[Raw data]

—————

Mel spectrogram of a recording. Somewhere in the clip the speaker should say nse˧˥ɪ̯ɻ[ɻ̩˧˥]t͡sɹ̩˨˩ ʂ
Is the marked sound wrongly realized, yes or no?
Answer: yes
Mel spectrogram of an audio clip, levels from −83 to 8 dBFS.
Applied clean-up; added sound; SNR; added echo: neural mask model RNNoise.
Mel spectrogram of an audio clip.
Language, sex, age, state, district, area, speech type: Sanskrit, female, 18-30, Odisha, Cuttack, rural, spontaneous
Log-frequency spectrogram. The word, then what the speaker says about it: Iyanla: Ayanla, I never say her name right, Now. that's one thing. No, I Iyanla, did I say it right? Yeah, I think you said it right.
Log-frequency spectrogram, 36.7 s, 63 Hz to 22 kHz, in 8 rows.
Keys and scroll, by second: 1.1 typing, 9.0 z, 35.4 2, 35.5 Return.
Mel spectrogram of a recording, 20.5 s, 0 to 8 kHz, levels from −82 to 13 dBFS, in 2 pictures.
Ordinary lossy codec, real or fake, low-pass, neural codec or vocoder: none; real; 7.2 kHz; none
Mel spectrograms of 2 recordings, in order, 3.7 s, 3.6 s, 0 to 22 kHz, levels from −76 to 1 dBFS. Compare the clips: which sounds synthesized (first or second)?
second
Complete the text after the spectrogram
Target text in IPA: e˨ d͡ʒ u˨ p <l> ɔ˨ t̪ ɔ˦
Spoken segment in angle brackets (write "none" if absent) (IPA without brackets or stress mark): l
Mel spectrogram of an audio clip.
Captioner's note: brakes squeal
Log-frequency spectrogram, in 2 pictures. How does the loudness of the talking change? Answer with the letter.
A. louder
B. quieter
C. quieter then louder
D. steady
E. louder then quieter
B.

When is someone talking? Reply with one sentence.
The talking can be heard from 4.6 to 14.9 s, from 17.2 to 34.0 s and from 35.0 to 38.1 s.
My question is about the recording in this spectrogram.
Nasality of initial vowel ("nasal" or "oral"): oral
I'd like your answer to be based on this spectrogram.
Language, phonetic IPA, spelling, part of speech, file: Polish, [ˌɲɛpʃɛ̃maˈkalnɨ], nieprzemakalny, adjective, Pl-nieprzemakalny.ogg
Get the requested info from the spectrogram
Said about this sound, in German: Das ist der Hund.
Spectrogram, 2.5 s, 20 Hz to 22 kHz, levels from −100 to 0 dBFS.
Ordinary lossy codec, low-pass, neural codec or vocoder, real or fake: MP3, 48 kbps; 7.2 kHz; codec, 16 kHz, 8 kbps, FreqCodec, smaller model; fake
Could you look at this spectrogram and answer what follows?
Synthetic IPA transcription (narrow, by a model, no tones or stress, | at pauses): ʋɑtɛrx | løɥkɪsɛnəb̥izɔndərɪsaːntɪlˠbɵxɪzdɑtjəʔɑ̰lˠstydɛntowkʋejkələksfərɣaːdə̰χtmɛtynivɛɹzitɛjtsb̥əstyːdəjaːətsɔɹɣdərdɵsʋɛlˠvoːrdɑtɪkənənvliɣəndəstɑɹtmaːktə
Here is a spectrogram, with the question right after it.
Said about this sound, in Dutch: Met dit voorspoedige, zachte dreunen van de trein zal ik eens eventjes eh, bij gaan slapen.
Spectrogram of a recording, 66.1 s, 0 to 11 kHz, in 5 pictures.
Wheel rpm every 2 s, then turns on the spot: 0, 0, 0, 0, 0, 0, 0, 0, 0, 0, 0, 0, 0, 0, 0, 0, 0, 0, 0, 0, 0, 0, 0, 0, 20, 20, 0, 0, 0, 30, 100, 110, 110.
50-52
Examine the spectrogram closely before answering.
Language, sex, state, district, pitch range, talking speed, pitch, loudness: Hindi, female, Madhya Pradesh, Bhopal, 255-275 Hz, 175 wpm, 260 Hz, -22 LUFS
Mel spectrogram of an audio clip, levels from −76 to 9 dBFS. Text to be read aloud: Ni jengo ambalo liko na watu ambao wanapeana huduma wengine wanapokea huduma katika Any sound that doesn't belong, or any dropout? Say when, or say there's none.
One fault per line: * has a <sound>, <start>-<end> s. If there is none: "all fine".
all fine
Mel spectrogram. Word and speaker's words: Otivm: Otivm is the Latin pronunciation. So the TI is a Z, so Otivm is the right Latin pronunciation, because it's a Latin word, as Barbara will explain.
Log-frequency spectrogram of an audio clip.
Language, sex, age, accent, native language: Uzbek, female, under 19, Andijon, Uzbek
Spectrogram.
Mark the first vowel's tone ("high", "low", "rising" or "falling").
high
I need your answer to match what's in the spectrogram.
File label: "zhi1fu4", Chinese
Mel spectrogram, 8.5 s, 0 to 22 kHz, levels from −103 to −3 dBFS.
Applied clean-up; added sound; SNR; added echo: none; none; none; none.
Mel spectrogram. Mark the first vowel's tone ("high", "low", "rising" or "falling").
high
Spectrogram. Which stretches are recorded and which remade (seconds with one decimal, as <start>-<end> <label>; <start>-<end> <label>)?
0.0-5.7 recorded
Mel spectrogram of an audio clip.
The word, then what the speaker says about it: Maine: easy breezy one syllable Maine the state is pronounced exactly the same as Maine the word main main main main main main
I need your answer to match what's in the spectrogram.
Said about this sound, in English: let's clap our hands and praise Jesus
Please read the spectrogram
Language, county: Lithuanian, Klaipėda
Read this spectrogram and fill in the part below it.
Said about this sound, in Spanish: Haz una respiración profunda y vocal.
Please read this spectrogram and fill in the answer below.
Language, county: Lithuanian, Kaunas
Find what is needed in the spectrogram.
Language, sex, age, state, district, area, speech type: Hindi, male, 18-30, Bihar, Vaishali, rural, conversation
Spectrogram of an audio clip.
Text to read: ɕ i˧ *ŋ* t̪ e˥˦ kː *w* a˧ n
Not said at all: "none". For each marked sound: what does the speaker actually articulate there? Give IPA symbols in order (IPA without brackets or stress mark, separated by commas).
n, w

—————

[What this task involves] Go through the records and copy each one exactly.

[Answer for the task]
Mel spectrogram of a recording. Somewhere in the clip the speaker should say nse˧˥ɪ̯ɻ[ɻ̩˧˥]t͡sɹ̩˨˩ ʂ
Is the marked sound wrongly realized, yes or no?
Answer: yes
Mel spectrogram of an audio clip, levels from −83 to 8 dBFS.
Applied clean-up; added sound; SNR; added echo: neural mask model RNNoise.
Mel spectrogram of an audio clip.
Language, sex, age, state, district, area, speech type: Sanskrit, female, 18-30, Odisha, Cuttack, rural, spontaneous
Log-frequency spectrogram. The word, then what the speaker says about it: Iyanla: Ayanla, I never say her name right, Now. that's one thing. No, I Iyanla, did I say it right? Yeah, I think you said it right.
Log-frequency spectrogram, 36.7 s, 63 Hz to 22 kHz, in 8 rows.
Keys and scroll, by second: 1.1 typing, 9.0 z, 35.4 2, 35.5 Return.
Mel spectrogram of a recording, 20.5 s, 0 to 8 kHz, levels from −82 to 13 dBFS, in 2 pictures.
Ordinary lossy codec, real or fake, low-pass, neural codec or vocoder: none; real; 7.2 kHz; none
Mel spectrograms of 2 recordings, in order, 3.7 s, 3.6 s, 0 to 22 kHz, levels from −76 to 1 dBFS. Compare the clips: which sounds synthesized (first or second)?
second
Complete the text after the spectrogram
Target text in IPA: e˨ d͡ʒ u˨ p <l> ɔ˨ t̪ ɔ˦
Spoken segment in angle brackets (write "none" if absent) (IPA without brackets or stress mark): l
Mel spectrogram of an audio clip.
Captioner's note: brakes squeal
Log-frequency spectrogram, in 2 pictures. How does the loudness of the talking change? Answer with the letter.
A. louder
B. quieter
C. quieter then louder
D. steady
E. louder then quieter
B.

When is someone talking? Reply with one sentence.
The talking can be heard from 4.6 to 14.9 s, from 17.2 to 34.0 s and from 35.0 to 38.1 s.
My question is about the recording in this spectrogram.
Nasality of initial vowel ("nasal" or "oral"): oral
I'd like your answer to be based on this spectrogram.
Language, phonetic IPA, spelling, part of speech, file: Polish, [ˌɲɛpʃɛ̃maˈkalnɨ], nieprzemakalny, adjective, Pl-nieprzemakalny.ogg
Get the requested info from the spectrogram
Said about this sound, in German: Das ist der Hund.
Spectrogram, 2.5 s, 20 Hz to 22 kHz, levels from −100 to 0 dBFS.
Ordinary lossy codec, low-pass, neural codec or vocoder, real or fake: MP3, 48 kbps; 7.2 kHz; codec, 16 kHz, 8 kbps, FreqCodec, smaller model; fake
Could you look at this spectrogram and answer what follows?
Synthetic IPA transcription (narrow, by a model, no tones or stress, | at pauses): ʋɑtɛrx | løɥkɪsɛnəb̥izɔndərɪsaːntɪlˠbɵxɪzdɑtjəʔɑ̰lˠstydɛntowkʋejkələksfərɣaːdə̰χtmɛtynivɛɹzitɛjtsb̥əstyːdəjaːətsɔɹɣdərdɵsʋɛlˠvoːrdɑtɪkənənvliɣəndəstɑɹtmaːktə
Here is a spectrogram, with the question right after it.
Said about this sound, in Dutch: Met dit voorspoedige, zachte dreunen van de trein zal ik eens eventjes eh, bij gaan slapen.
Spectrogram of a recording, 66.1 s, 0 to 11 kHz, in 5 pictures.
Wheel rpm every 2 s, then turns on the spot: 0, 0, 0, 0, 0, 0, 0, 0, 0, 0, 0, 0, 0, 0, 0, 0, 0, 0, 0, 0, 0, 0, 0, 0, 20, 20, 0, 0, 0, 30, 100, 110, 110.
50-52
Examine the spectrogram closely before answering.
Language, sex, state, district, pitch range, talking speed, pitch, loudness: Hindi, female, Madhya Pradesh, Bhopal, 255-275 Hz, 175 wpm, 260 Hz, -22 LUFS
Mel spectrogram of an audio clip, levels from −76 to 9 dBFS. Text to be read aloud: Ni jengo ambalo liko na watu ambao wanapeana huduma wengine wanapokea huduma katika Any sound that doesn't belong, or any dropout? Say when, or say there's none.
One fault per line: * has a <sound>, <start>-<end> s. If there is none: "all fine".
all fine
Mel spectrogram. Word and speaker's words: Otivm: Otivm is the Latin pronunciation. So the TI is a Z, so Otivm is the right Latin pronunciation, because it's a Latin word, as Barbara will explain.
Log-frequency spectrogram of an audio clip.
Language, sex, age, accent, native language: Uzbek, female, under 19, Andijon, Uzbek
Spectrogram.
Mark the first vowel's tone ("high", "low", "rising" or "falling").
high
I need your answer to match what's in the spectrogram.
File label: "zhi1fu4", Chinese
Mel spectrogram, 8.5 s, 0 to 22 kHz, levels from −103 to −3 dBFS.
Applied clean-up; added sound; SNR; added echo: none; none; none; none.
Mel spectrogram. Mark the first vowel's tone ("high", "low", "rising" or "falling").
high
Spectrogram. Which stretches are recorded and which remade (seconds with one decimal, as <start>-<end> <label>; <start>-<end> <label>)?
0.0-5.7 recorded
Mel spectrogram of an audio clip.
The word, then what the speaker says about it: Maine: easy breezy one syllable Maine the state is pronounced exactly the same as Maine the word main main main main main main
I need your answer to match what's in the spectrogram.
Said about this sound, in English: let's clap our hands and praise Jesus
Please read the spectrogram
Language, county: Lithuanian, Klaipėda
Read this spectrogram and fill in the part below it.
Said about this sound, in Spanish: Haz una respiración profunda y vocal.
Please read this spectrogram and fill in the answer below.
Language, county: Lithuanian, Kaunas
Find what is needed in the spectrogram.
Language, sex, age, state, district, area, speech type: Hindi, male, 18-30, Bihar, Vaishali, rural, conversation
Spectrogram of an audio clip.
Text to read: ɕ i˧ *ŋ* t̪ e˥˦ kː *w* a˧ n
Not said at all: "none". For each marked sound: what does the speaker actually articulate there? Give IPA symbols in order (IPA without brackets or stress mark, separated by commas).
n, w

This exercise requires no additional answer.